** Assignment **
Return the listing below unchanged, but without pictures.

** Source records **

►

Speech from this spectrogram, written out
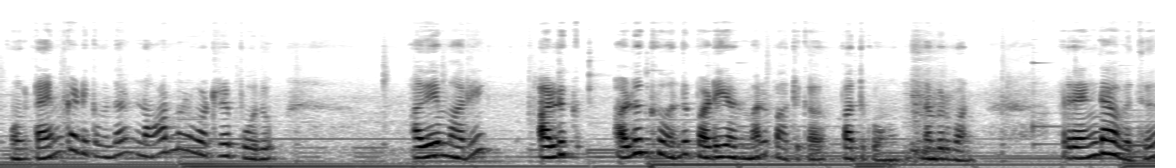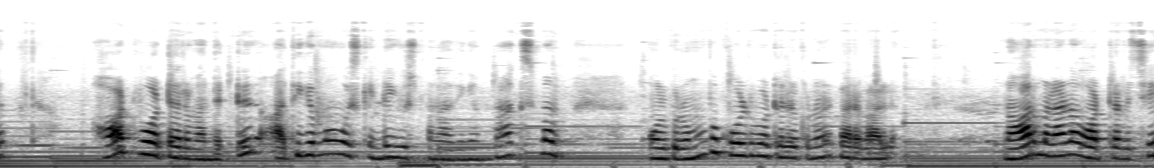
உங்களுக்கு டைம் கிடைக்கும் போது நார்மல் வாட்டரே போதும். அதே மாதிரி அழுக்கு அழுக்கு வந்து படியான மாதிரி பார்த்துக்க பார்த்துக்கோங்க நம்பர் ஒன் ரெண்டாவது ஹாட் வாட்டரை வந்துட்டு அதிகமாக உங்கள் ஸ்கின்ல யூஸ் பண்ணாதீங்க. மேக்ஸிமம் உங்களுக்கு ரொம்ப கோல்டு வாட்டர் இருக்கணும்னு பரவாயில்ல. நார்மலான வாட்டரை வச்சு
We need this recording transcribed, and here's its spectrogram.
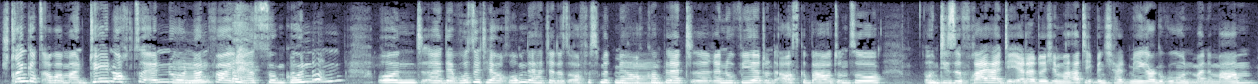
ich trinke jetzt aber meinen Tee noch zu Ende mhm. und dann mhm. fahre ich erst zum Kunden. Und äh, der wuselt ja auch rum, der hat ja das Office mit mir mhm. auch komplett äh, renoviert und ausgebaut und so. Und diese Freiheit, die er dadurch immer hatte, die bin ich halt mega gewohnt. Meine Mom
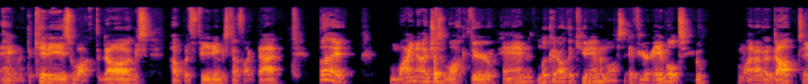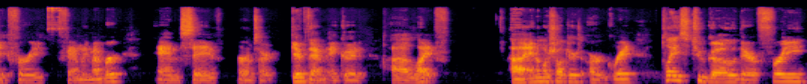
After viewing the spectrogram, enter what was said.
hang with the kitties, walk the dogs, help with feeding, stuff like that. But why not just walk through and look at all the cute animals? If you're able to, why not adopt a furry family member and save, or I'm sorry, give them a good uh, life? Uh, animal shelters are a great place to go. They're free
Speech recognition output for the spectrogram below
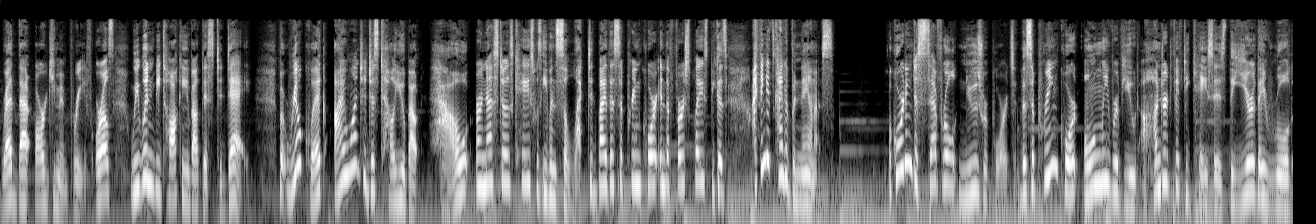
read that argument brief, or else we wouldn't be talking about this today. But real quick, I want to just tell you about how Ernesto's case was even selected by the Supreme Court in the first place, because I think it's kind of bananas. According to several news reports, the Supreme Court only reviewed 150 cases the year they ruled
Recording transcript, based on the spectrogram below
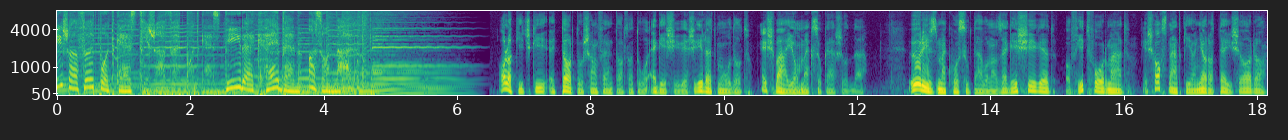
Kisalföld Podcast. Kisalföld Podcast. Hírek helyben azonnal. Alakíts ki egy tartósan fenntartható egészséges életmódot, és váljon megszokásoddá. Őrizd meg hosszú távon az egészséged, a fit formád, és használd ki a nyarat te is arra,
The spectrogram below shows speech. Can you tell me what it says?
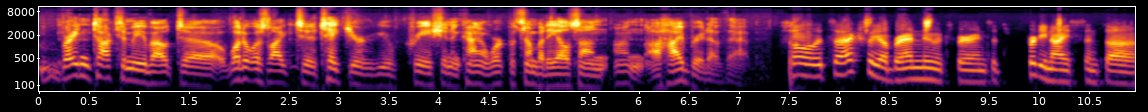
Braiden, talk to me about uh, what it was like to take your, your creation and kind of work with somebody else on, on a hybrid of that. So it's actually a brand new experience. It's pretty nice since uh,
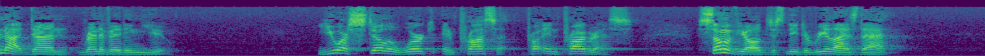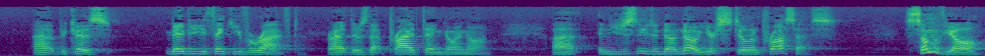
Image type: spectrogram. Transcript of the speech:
not done renovating you. You are still a work in, process, in progress. Some of y'all just need to realize that uh, because maybe you think you've arrived, right? There's that pride thing going on. Uh, and you just need to know no, you're still in process. Some of y'all,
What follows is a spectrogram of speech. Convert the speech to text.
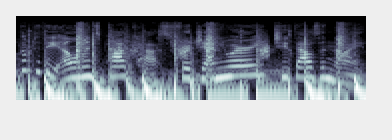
Welcome to the Elements Podcast for January 2009.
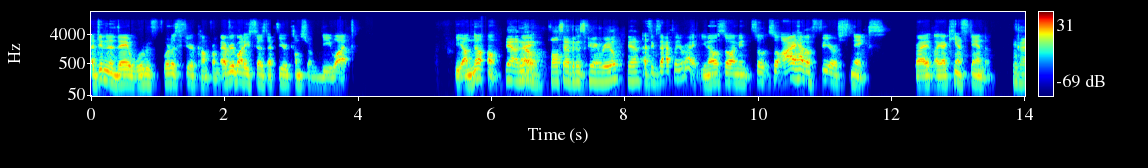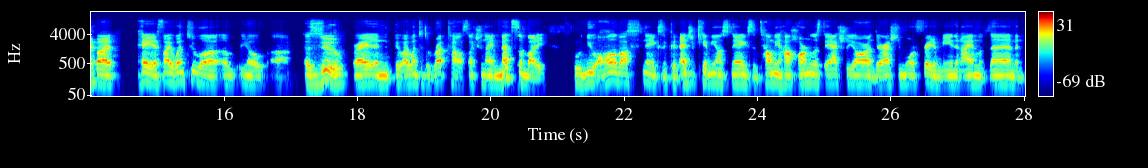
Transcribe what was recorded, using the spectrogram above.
at the end of the day, where, do, where does fear come from? Everybody says that fear comes from the what? The unknown. Yeah, no right? false evidence appearing real. Yeah, that's exactly right. You know, so I mean, so so I have a fear of snakes, right? Like I can't stand them. Okay. But hey, if I went to a, a you know uh, a zoo, right, and I went to the reptile section, I met somebody who knew all about snakes and could educate me on snakes and tell me how harmless they actually are, and they're actually more afraid of me than I am of them. And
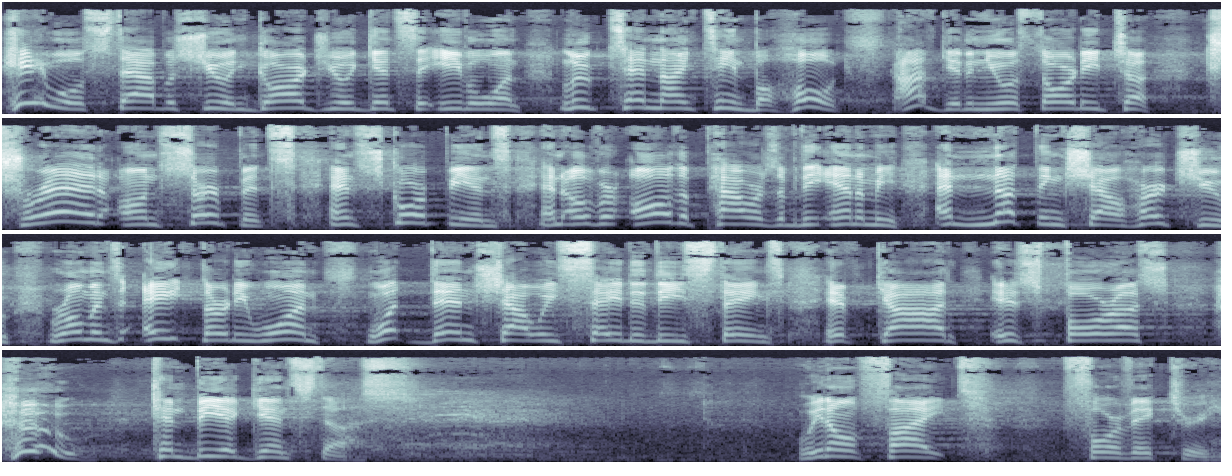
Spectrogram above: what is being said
He will establish you and guard you against the evil one. Luke 10 19. Behold, I've given you authority to tread on serpents and scorpions and over all the powers of the enemy, and nothing shall hurt you. Romans 8 31. What then shall we say to these things? If God is for us, who can be against us? We don't fight for victory,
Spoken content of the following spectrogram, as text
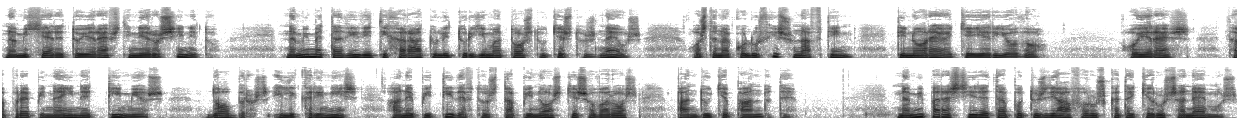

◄

** Answer to this exercise **
Speech from this spectrogram, written out
உங்களுக்கு டைம் கிடைக்கும் போது நார்மல் வாட்டரே போதும். அதே மாதிரி அழுக்கு அழுக்கு வந்து படியான மாதிரி பார்த்துக்க பார்த்துக்கோங்க நம்பர் ஒன் ரெண்டாவது ஹாட் வாட்டரை வந்துட்டு அதிகமாக உங்கள் ஸ்கின்ல யூஸ் பண்ணாதீங்க. மேக்ஸிமம் உங்களுக்கு ரொம்ப கோல்டு வாட்டர் இருக்கணும்னு பரவாயில்ல. நார்மலான வாட்டரை வச்சு
We need this recording transcribed, and here's its spectrogram.
ich trinke jetzt aber meinen Tee noch zu Ende mhm. und dann mhm. fahre ich erst zum Kunden. Und äh, der wuselt ja auch rum, der hat ja das Office mit mir mhm. auch komplett äh, renoviert und ausgebaut und so. Und diese Freiheit, die er dadurch immer hatte, die bin ich halt mega gewohnt. Meine Mom
After viewing the spectrogram, enter what was said.
hang with the kitties, walk the dogs, help with feeding, stuff like that. But why not just walk through and look at all the cute animals? If you're able to, why not adopt a furry family member and save, or I'm sorry, give them a good uh, life? Uh, animal shelters are a great place to go. They're free
Speech recognition output for the spectrogram below
read that argument brief, or else we wouldn't be talking about this today. But real quick, I want to just tell you about how Ernesto's case was even selected by the Supreme Court in the first place, because I think it's kind of bananas. According to several news reports, the Supreme Court only reviewed 150 cases the year they ruled
Recording transcript, based on the spectrogram below
Kisalföld Podcast. Kisalföld Podcast. Hírek helyben azonnal. Alakíts ki egy tartósan fenntartható egészséges életmódot, és váljon megszokásoddá. Őrizd meg hosszú távon az egészséged, a fit formád, és használd ki a nyarat te is arra,
The spectrogram below shows speech. Can you tell me what it says?
Braiden, talk to me about uh, what it was like to take your, your creation and kind of work with somebody else on, on a hybrid of that. So it's actually a brand new experience. It's pretty nice since uh,
Image type: spectrogram. Transcript of the speech:
not done renovating you. You are still a work in, process, in progress. Some of y'all just need to realize that uh, because maybe you think you've arrived, right? There's that pride thing going on. Uh, and you just need to know no, you're still in process. Some of y'all,
What follows is a spectrogram of speech. Convert the speech to text.
Welcome to the Elements Podcast for January 2009.
Transcribe what was recorded, using the spectrogram above.
at the end of the day, where, do, where does fear come from? Everybody says that fear comes from the what? The unknown. Yeah, no right? false evidence appearing real. Yeah, that's exactly right. You know, so I mean, so so I have a fear of snakes, right? Like I can't stand them. Okay. But hey, if I went to a, a you know uh, a zoo, right, and I went to the reptile section, I met somebody who knew all about snakes and could educate me on snakes and tell me how harmless they actually are, and they're actually more afraid of me than I am of them. And
Spectrogram above: what is being said
He will establish you and guard you against the evil one. Luke 10 19. Behold, I've given you authority to tread on serpents and scorpions and over all the powers of the enemy, and nothing shall hurt you. Romans 8 31. What then shall we say to these things? If God is for us, who can be against us? We don't fight for victory,
Spoken content of the following spectrogram, as text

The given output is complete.